**What is being asked**
Examine the records and identify each line that includes the string "from". Copy those lines.
===
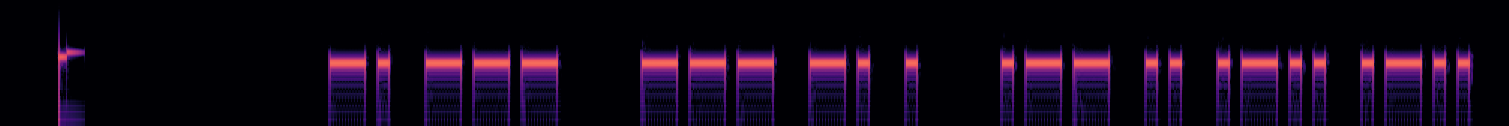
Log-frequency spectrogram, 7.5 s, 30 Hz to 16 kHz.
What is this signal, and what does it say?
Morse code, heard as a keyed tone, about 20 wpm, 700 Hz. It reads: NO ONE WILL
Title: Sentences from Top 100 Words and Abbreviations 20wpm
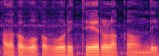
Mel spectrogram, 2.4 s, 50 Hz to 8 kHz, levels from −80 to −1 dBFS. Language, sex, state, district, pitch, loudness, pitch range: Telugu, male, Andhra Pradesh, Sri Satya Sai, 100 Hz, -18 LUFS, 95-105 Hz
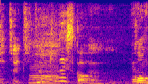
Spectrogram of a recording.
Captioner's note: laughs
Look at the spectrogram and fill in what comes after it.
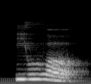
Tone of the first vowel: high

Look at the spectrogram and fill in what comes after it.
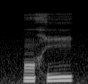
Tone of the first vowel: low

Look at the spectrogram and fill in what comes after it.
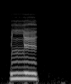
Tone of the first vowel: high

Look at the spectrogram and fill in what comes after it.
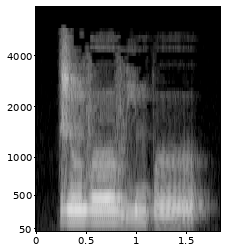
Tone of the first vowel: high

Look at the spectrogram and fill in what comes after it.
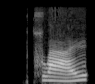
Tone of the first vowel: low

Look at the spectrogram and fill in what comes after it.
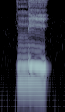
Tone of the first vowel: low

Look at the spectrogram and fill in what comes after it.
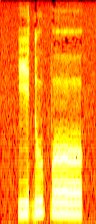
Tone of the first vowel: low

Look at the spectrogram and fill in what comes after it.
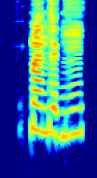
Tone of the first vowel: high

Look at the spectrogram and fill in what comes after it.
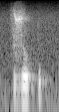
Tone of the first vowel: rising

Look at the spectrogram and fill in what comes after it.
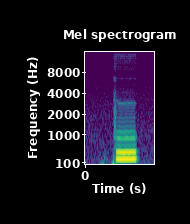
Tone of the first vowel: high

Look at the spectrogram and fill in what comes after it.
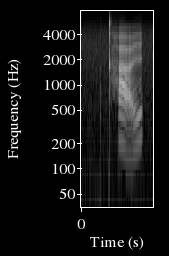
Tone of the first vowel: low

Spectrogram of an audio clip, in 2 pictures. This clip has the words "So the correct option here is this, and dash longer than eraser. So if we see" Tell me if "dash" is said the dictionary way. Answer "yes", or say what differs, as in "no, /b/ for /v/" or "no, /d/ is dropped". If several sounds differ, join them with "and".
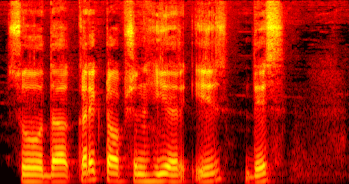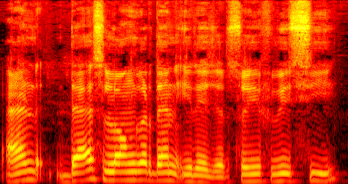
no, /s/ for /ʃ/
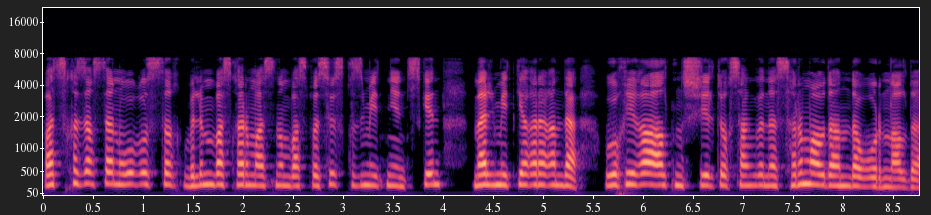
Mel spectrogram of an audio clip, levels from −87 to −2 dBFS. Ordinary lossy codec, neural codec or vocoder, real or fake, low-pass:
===
**Response**
Title: Sentences from Top 100 Words and Abbreviations 20wpm
Mel spectrogram, 2.4 s, 50 Hz to 8 kHz, levels from −80 to −1 dBFS. Language, sex, state, district, pitch, loudness, pitch range: Telugu, male, Andhra Pradesh, Sri Satya Sai, 100 Hz, -18 LUFS, 95-105 Hz
Mel spectrogram of an audio clip, levels from −87 to −2 dBFS. Ordinary lossy codec, neural codec or vocoder, real or fake, low-pass:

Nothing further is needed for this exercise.